2011 Top books, media for kids chosen by American Library Association
The ALA announced this week the awards for the year’s best books for children and young adults.
Here are highlights of the top winners:
John Newbery Medal for the most outstanding contribution to children’s literature:
“Dead End in Norvelt,” written by Jack Gantos, (Farrar Straus and Giroux, 2011). The ALA describes this comedic historic novel for ages 10-14 as "an achingly funny romp through a dingy New Deal town."
Randolph Caldecott Medal for the most distinguished American picture book for children (ages 3-6):
“A Ball for Daisy,” illustrated and written by Chris Raschka, (Schwartz & Wade Books, 2011). Repeat Caldecott Medalist Raschka explores in pictures the joy and sadness that having a special toy can bring.
Michael L. Printz Award for excellence in literature written for young adults:
“Where Things Come Back,” written by John Corey Whaley, (Atheneum Books, 2011). This debut novel is about a teenage boy whose brother goes missing in a small Louisiana town. The ALA described the book as a "witty," "sardonic," "groundbreaking coming-of-age tale."
Kadir Nelson, author and illustrator of “Heart and Soul: The Story of America and African Americans,” (Balzer + Bray, 2011). An introduction to African-American history from Revolutionary-era slavery up to the election of President Obama.
Coretta Scott King (illustrator) Book Award:
Shane W. Evans, illustrator and author of “Underground: Finding the Light to Freedom,” (Neal Porter Book, 2011). Share the experience as a family silently crawls along the ground, run barefoot through unlit woods, sleep beneath bushes, and take shelter in a kind stranger's home.
Schneider Family Book Award for books that embody an artistic expression of the disability experience:
Two books were selected for the Schneider middle school award (ages 9 to 13): “Close to Famous,” written by Joan Bauer (Viking, 2011). Twelve-year-old Foster McFee and her mother escape from her mother's abusive boyfriend and end up in the small town of Culpepper, West Virginia, where they use their strengths and challenge themselves to build a new life, with the help of the friends.
“Wonderstruck,” written by Brian Selznick, (Scholastic Press, 2011). Playing with the form he created in his trailblazing debut novel, "The Invention of Hugo Cabret," Caldecott Medalist Selznick once again sails into uncharted territory. Set 50 years apart, Selznick presents two independent stories that weave back and forth with mesmerizing symmetry.
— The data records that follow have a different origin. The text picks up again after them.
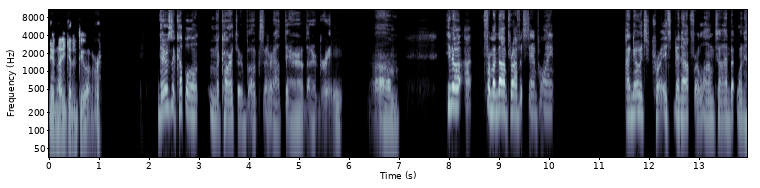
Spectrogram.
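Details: Adult male former professional lead singer with spasmodic dysphonia, onset of voice loss at the height of his career; says it is audible in his voice; uses a microphone.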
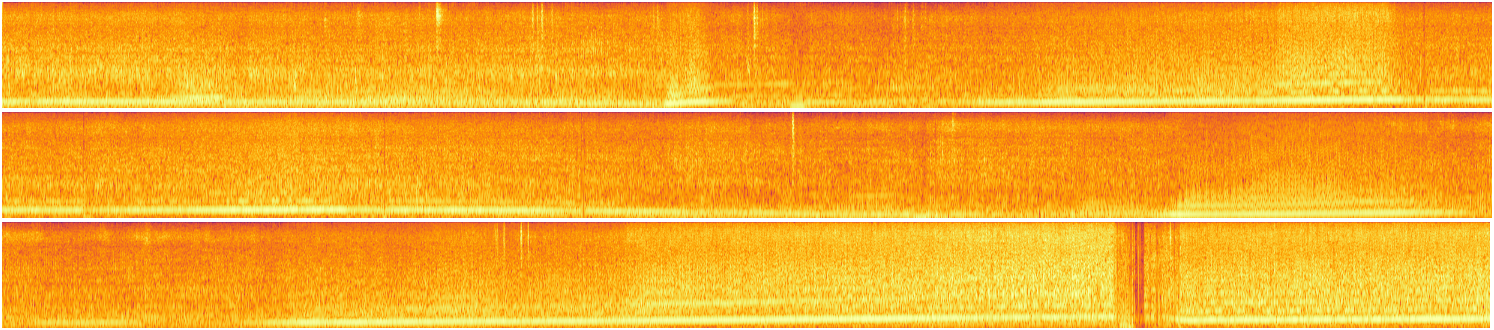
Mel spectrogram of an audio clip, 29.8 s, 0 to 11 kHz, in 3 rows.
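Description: Stock Nissan 370Z's 3.7-litre V6 heard from inside the cabin on track. Its pitch climbs as it accelerates and falls as it slows, several times over, with sudden breaks at gear changes, the sharpest near the end.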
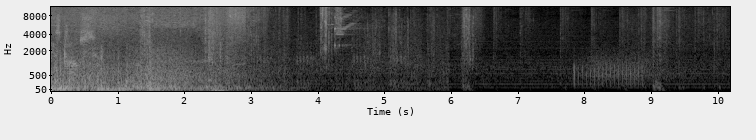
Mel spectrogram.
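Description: Footsteps run quickly across grass.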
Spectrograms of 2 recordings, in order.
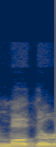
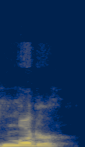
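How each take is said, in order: First: The middle consonant is a th sound. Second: The middle consonant is a t sound. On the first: This is the usual mainland way of saying it. "instead of mother" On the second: This is how people say it where the speaker grew up. "where I'm from originally, it would be"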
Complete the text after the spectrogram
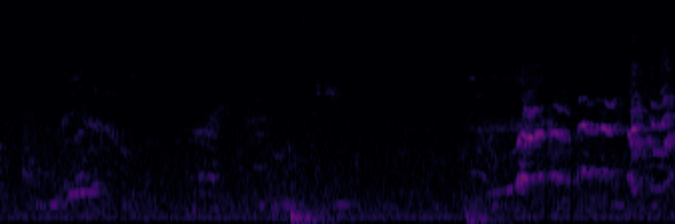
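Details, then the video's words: Blenheim Cavalier King Charles Spaniel puppies, a litter of five born on New Year's, playing in their indoor puppy pen; quiet opening, then a burst of high, wavering, harmonic whines and yelps rising and falling in the last two seconds, over a steady low hum. "Cavalier Puppies Livestream: Playing, Barking, and Learning"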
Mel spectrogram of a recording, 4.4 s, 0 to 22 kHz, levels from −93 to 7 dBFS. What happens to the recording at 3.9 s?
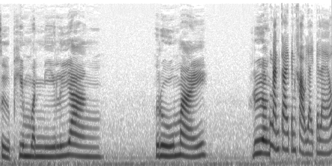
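From 3.61 s to the end, a section at the wrong speed plays 1.81 times fast, likely from a clock mismatch. The speech jumps nearly ten semitones higher and hurried, with harmonics shifted upward on a spectrogram.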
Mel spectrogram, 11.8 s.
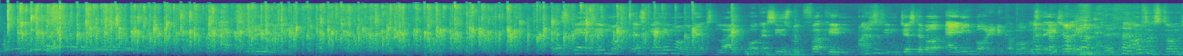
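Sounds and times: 
crowd applause: 0.0s - 7.1s
speech: 5.6s - 11.8s
laughter: 10.3s - 11.8s.

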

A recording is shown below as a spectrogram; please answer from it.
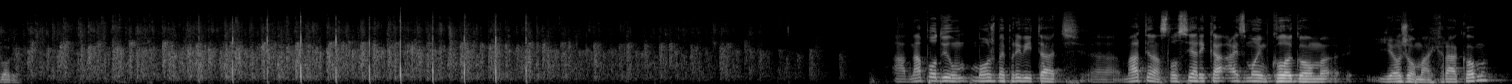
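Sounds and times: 
speech: 0.0s - 0.4s, 9.0s - 15.0s
audience applause: 0.0s - 8.5s.

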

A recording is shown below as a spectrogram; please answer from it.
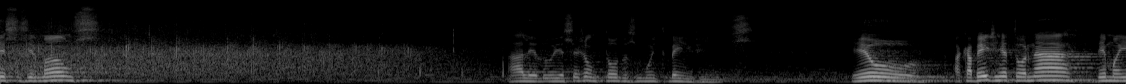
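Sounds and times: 
speech: 0.0s - 1.1s, 5.1s - 7.6s, 8.5s - 11.2s
audience applause: 0.0s - 4.6s.

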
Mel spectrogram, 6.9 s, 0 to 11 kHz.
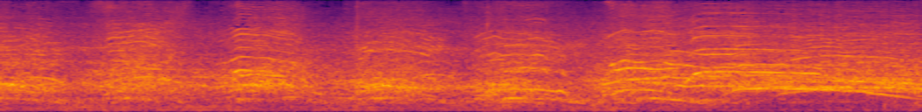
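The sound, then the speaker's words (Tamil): A large crowd in Melbourne, along the Yarra River banks and across the city, cheers and shouts continuously at a New Year fireworks display of 10 tonnes of fireworks launched from landmark buildings in hot weather, with overlapping whoops and excited voices swelling in waves, steady and loud throughout, without clear speech. “வெப்பம் அதிகமான காலநிலையாக இருந்த போதிலும் யாரா நதிக்கரையிலும் மெல்பர்ன் நகரின் பல பாகங்களிலும் பொறுமையுடன் மக்கள் ஆரவாரத்துடன் இதனை கண்டுகளித்தார்கள்”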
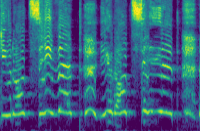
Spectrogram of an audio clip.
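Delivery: high, drawn-out tearful disbelief; mock panicked screaming. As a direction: act out a terrified, pleading child. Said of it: "I'm screaming at this point".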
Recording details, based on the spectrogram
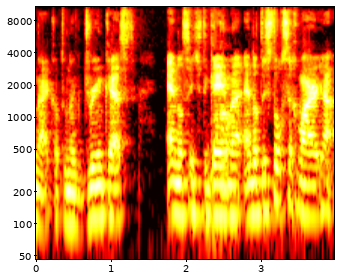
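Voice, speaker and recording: A man has a plain, everyday voice at a medium pitch. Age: 40s. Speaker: board game designer. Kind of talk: casual chat.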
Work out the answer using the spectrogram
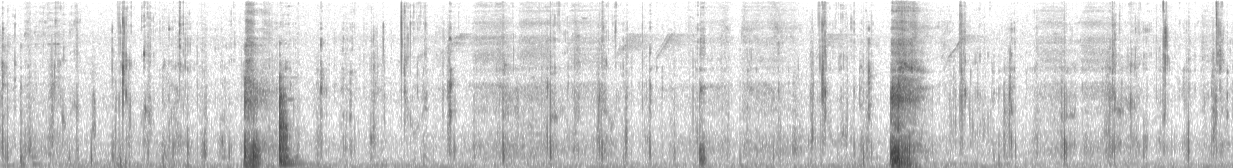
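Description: A person chewing and biting pork ribs close to the microphone: steady wet mouth clicks, with two louder crunches about two and a half and nine seconds in.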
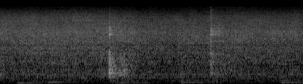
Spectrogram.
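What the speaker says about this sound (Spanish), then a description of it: "Y voy a pasar a cocinar el pollo." Chicken sizzles and fries in hot oil in a wok, a steady broad hiss with two brief louder scrapes of stirring, close and with no talk.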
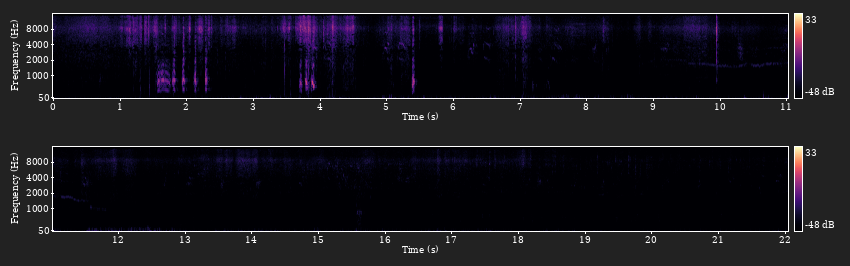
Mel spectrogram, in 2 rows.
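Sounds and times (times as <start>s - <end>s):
rooster clucking: 1.5s - 2.4s, 3.6s - 4.1s.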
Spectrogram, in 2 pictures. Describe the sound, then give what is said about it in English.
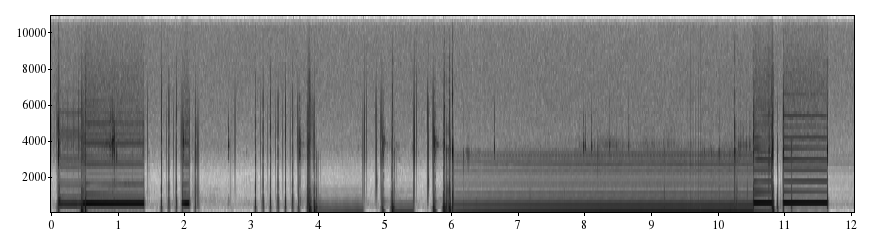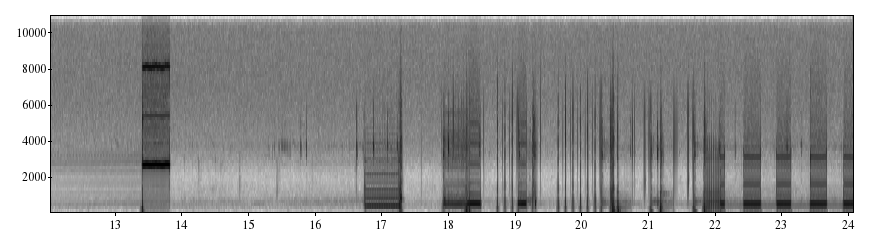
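Telephone exchange reorder tone and dialing on a call to a vacant number level: bursts of short dial tones and clicks, then a long steady droning tone that stops abruptly, a quiet gap, and further rapid tone bursts. “able to get the reorder tone from Cavite on tape as dialed from Marshfield, and here's how that was done.”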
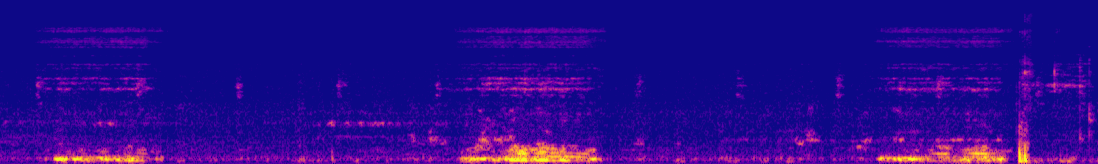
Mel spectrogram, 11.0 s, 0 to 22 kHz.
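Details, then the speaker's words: A sleeping boy snores loudly at about 11 p.m. "আর ছেলে ঘুমোচ্ছে, নাক ডাকছে, দেখো শোনো।"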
The Schneider teen award (ages 14 to 18) winner is “The Running Dream,” written by Wendelin Van Draanen, (Alfred A. Knopf, 2011). Jessica thinks her life is over when she loses a leg in a car accident. She's not comforted by the news that she'll be able to walk with the help of a prosthetic leg. As she struggles to cope with crutches and a first cyborg-like prosthetic, Jessica feels oddly both in the spotlight and invisible.
Odyssey Award for best audiobook produced for children and/or young adults, available in English in the United States: “Rotters,” produced Listening Library. The book is written by Daniel Kraus and narrated by Kirby Heyborne. Unforgettable characters make Rotters a moving, terrifying, and unconventional epic about fathers and sons, complex family ties, taboos, and the ever-present specter of mortality.
Ask for these and other award-winning books at your fabulous local bookseller, Betty’s Books. They will also be coming soon, of course, to your Baker County Library collection. For more information about the ALA awards and finalists, see the, ALA Web site www.ala.org/ or just ask us @your library.